Travel businesses are failing to retain women long enough for them to take on senior roles, according to a senior tourism academic.

Brandon Crimes, head of  the University of Hertfordshire tourism group, said 70% of UK travel and tourism graduates are women, and about 60% of the sector’s workforce is female.

But he warned of a pattern of women leaving the industry after five to 10 years, particularly if companies fail to plan for the fact many take a career break to have children and often do not return or come back part-time in a lower-level role.

Crimes, speaking at a Travel Weekly round table, said: “Surely we are bright enough to plan for this? We know people leave to have families; we could start to institute procedures to avoid losing more talent.”

He said good talent would “shrink” if graduates were uninspired to stay in the sector and called on the industry to reinvent itself to attract female staff and ensure they reach high-ranking roles.

“There is a perception of an old-boy culture and students pick up on it. They have noticed it’s very male dominated [at a] senior level.”

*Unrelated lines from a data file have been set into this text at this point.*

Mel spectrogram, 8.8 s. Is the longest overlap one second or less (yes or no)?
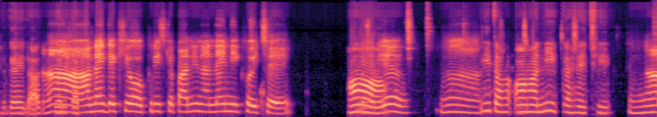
yes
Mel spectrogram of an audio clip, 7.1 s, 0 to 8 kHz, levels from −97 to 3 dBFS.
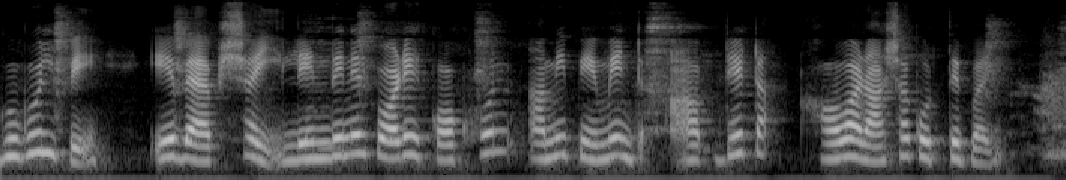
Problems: background sounds at intervals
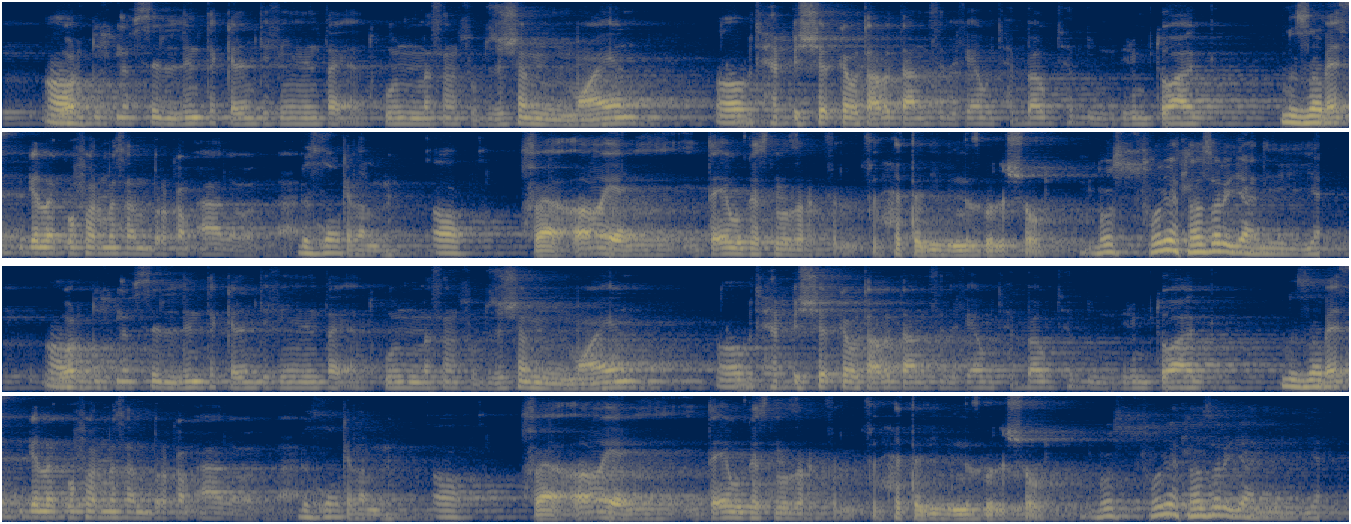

His comments follow an ongoing survey by the university in association with Shine People and Places, professional development consultants for women. Of the 182 respondents to the survey – launched earlier this year – 30% believe there is a “glass ceiling” preventing women achieving senior management roles in the travel sector with many blaming childbirth career breaks.